Rather than the traditional organized team activities (OTAs) or minicamps, teams have been holding virtual meetings to begin installing the playbook and going over schemes while players continue to work out on their own in accordance with social-distancing guidelines.
The wonders of technology do help in allowing teams to still meet with players under these conditions, but it does raise the question of how these changes could affect play on the field. New NFL On CBS analyst Charles Davis says the closest parallel we can make is to the 2011 lockout year. Though admittedly not a perfect comparison (as Davis puts it, the stakes are much different), it is an interesting one to consider.
In that 2011 season, when the two sides were still negotiating a new collective bargaining agreement deep into the summer, teams and players weren’t allowed to meet at all. In comparison, this offseason is better from a connectivity point of view, as teams have been able to meet virtually.

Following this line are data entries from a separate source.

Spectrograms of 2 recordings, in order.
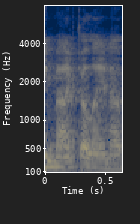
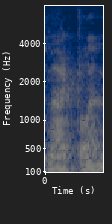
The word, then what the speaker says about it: Magdalene: I think it's properly Magdalena, but everyone says Magdalene or something.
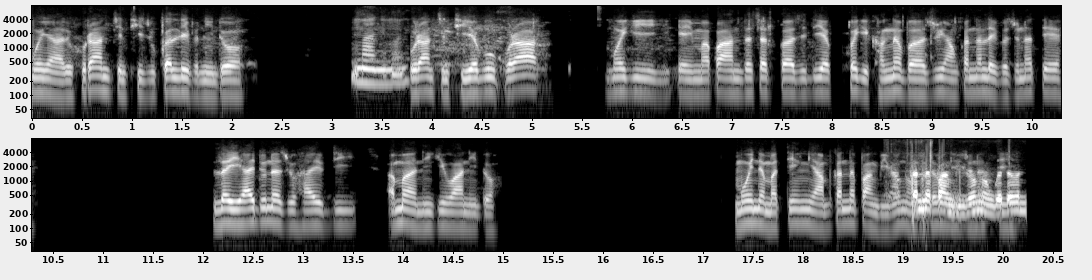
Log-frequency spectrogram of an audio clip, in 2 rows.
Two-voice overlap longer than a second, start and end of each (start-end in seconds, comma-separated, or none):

It is in this way that Davis believes that, though the offseason is markedly different, teams will still be able to prepare for the fall.
“They couldn’t meet, they couldn’t talk, they couldn’t do anything,” said Davis of the 2011 season. “In this case, at least with our technology and being virtual and being connected, that has to help at least some. We won’t know the full results until we see how long they go before they can meet with each other on the field. I think the training and the learning will go as well as it can go in today’s era.”
Davis is quick to point out, however, that those meetings only take you so far. At some point teams getting on the field and practicing together needs to happen. How long that time away from the field extends will determine what we see on the field on Sundays.
While the league continues to work to determine how best to keep players, staffs and fans safe in returning to football, the rest of the offseason has gone on virtually. Teams filled their needs through free agency and the draft, and two in particular stood out to Davis in how well they did so: the Baltimore Ravens and Miami Dolphins.
On the other side, one of the more interesting or head-scratching offseasons belongs to the Green Bay Packers. Davis wasn’t necessarily surprised by the move to get quarterback Jordan Love (he did note in his final mock draft that the team could look QB in the first round), but he was surprised to see them go without taking a wide receiver in what was a talented receiver class.
“I don’t have as much problem with getting the quarterback because the last two times they have made big moves for quarterbacks it was to trade for Brett Favre and draft Aaron Rodgers,” said Davis. “As an organization, they ought to get the benefit of the doubt on that one. But I was surprised, as the rest of the draft unfolded, that in the deepest receiver crop we have had in 20 years, they didn’t draft a single receiver.”
It feels safe to say that Packers fans were surprised by their team’s moves in the draft as well. Overall, Davis is excited to watch several storylines play out in 2020. And he is thrilled to be doing so as part of the CBS Sports team, joining the network’s broadcast booth alongside Ian Eagle.
“It means the world to have the CBS Sports family led by Sean McManus deem me worthy first and foremost,” said Davis.
He then pointed out his good fortune in broadcast partners through the years. At FOX, Davis worked with Thom Brenaman, Gus Johnson, and Kevin Brukhardt just to name a few. Now, he joins Eagle, who has been covering the NFL for the network since 1998.
“I have been very fortunate, and this continues my incredible fortune to be able to work with someone of Ian’s talents, because he is as good as it gets,” said Davis.
The team of Eagle and Davis along with all of the NFL On CBS sports broadcast crew, will have football fans covered from the opening of the season up through Super Bowl LV on CBS in February of 2021.